Born in 1796, Mann reached political maturity when old New England was being challenged by a large influx of migrants from rural Ireland and Germany. Most of these newcomers were illiterate and did not believe in the god of Puritans. The man chosen to lead the battle against darkness was Horace Mann. Rejecting the Calvinist doctrine of original sin, he embraced the theory of Christian ethics. Mann traveled to several European countries to inspect their school systems. Ignoring the locally controlled Scottish and English systems that had been the model for colonial schools, he made careful note of the skill with which the Prussians were using public schools to unify the German people. Centralized institutions, a state-directed curriculum, statistical information, and professional cadres were being mobilized to create a unified national spirit, a common language, and an identity that would transcend parochial loyalties.
Mann efficiently asked the state Board of Education to approve books for libraries, create normal schools where future teachers could be educated, collect statistics for his reports on the states educational conditions, and ask local districts to pay for school costs. Thus, statistics revealed how many teachers were properly trained and which schools used only an acceptable curriculum. Horace Mann was the first in the United States of America who called for compulsory, secular, free schooling. The first transformation of the schools was necessarily gradual. Free, compulsory schooling of Horace Mann spread rather rapidly in rural communities. It happened fast not only because of his efforts, but also because immigrants in big cities had seen compulsory and free schooling as a way ahead for their children. Moreover, trade unions had seen it as an alternative to child labor, and local politicians had seen it as another source of patronage and perquisites. Hazen (2005) noted that Mann came into the history of American education as a founder of a mandatory school system that would ensure social stability by promoting common values, knowledge and beliefs.

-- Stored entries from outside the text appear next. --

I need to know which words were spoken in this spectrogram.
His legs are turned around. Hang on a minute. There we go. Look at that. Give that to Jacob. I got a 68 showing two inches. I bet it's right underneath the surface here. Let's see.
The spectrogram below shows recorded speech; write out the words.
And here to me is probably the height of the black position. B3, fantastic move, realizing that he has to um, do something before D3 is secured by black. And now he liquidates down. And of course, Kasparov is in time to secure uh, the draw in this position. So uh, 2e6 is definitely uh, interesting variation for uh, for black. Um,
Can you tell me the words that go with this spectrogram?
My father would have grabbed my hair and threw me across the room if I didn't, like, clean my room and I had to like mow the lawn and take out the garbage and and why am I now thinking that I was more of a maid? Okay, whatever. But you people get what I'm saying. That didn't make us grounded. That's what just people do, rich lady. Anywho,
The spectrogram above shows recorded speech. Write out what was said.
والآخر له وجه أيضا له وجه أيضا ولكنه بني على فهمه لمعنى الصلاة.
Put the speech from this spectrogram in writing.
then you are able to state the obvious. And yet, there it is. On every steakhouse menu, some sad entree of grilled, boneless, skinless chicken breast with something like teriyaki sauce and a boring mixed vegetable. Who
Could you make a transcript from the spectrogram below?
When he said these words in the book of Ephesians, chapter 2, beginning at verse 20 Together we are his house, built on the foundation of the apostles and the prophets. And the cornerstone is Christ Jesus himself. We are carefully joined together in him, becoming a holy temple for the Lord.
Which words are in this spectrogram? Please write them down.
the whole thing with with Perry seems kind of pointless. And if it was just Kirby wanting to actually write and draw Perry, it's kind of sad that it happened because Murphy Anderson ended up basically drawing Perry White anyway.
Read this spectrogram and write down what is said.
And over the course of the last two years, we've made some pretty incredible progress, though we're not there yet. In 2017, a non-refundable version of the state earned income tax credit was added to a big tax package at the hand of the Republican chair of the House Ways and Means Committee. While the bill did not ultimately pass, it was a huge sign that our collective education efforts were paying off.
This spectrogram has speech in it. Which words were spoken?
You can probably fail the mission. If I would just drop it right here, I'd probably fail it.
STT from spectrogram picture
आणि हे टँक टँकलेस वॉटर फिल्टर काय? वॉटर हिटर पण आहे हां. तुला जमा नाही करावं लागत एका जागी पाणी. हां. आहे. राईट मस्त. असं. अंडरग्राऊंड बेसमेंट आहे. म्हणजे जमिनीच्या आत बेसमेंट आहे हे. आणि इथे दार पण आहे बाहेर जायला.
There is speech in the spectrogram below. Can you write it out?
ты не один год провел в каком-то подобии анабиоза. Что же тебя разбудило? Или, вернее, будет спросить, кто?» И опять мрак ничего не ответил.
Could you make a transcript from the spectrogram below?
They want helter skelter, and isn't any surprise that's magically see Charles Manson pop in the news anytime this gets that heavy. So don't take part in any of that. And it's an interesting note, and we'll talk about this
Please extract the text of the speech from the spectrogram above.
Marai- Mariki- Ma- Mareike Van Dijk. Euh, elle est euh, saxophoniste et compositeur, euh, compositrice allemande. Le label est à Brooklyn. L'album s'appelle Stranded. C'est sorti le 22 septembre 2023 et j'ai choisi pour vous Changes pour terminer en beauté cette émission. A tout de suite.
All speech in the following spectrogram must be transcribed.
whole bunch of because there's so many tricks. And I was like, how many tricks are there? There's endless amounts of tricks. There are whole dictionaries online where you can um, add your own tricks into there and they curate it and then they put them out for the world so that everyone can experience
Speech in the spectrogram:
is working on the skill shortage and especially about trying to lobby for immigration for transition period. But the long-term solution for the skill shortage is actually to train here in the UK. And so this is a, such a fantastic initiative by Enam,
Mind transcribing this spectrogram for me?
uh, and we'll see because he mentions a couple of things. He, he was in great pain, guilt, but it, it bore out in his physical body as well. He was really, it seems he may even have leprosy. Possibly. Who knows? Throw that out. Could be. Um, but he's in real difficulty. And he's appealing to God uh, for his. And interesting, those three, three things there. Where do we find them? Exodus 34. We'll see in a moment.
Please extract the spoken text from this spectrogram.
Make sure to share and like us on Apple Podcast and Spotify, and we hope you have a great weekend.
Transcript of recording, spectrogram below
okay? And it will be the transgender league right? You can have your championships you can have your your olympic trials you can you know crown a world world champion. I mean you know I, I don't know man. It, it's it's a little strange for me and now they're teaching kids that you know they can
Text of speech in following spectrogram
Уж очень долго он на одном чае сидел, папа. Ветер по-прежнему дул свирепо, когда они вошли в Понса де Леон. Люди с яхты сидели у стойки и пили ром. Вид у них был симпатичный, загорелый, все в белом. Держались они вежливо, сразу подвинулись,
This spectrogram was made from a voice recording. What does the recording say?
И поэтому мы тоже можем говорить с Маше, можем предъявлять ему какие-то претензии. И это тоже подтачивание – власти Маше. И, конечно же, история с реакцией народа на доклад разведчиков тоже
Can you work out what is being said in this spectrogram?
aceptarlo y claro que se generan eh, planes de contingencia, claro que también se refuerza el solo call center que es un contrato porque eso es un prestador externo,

Horace Mann was a leader in the drive for free and better education. Because of his efforts Mann is often called the Father of the Common School or Father of Public Education. He contributed a lot to establish a common school system that would create citizens with a common culture, helps students develop morally and socially, and ensure the assimilation of immigrants into American society.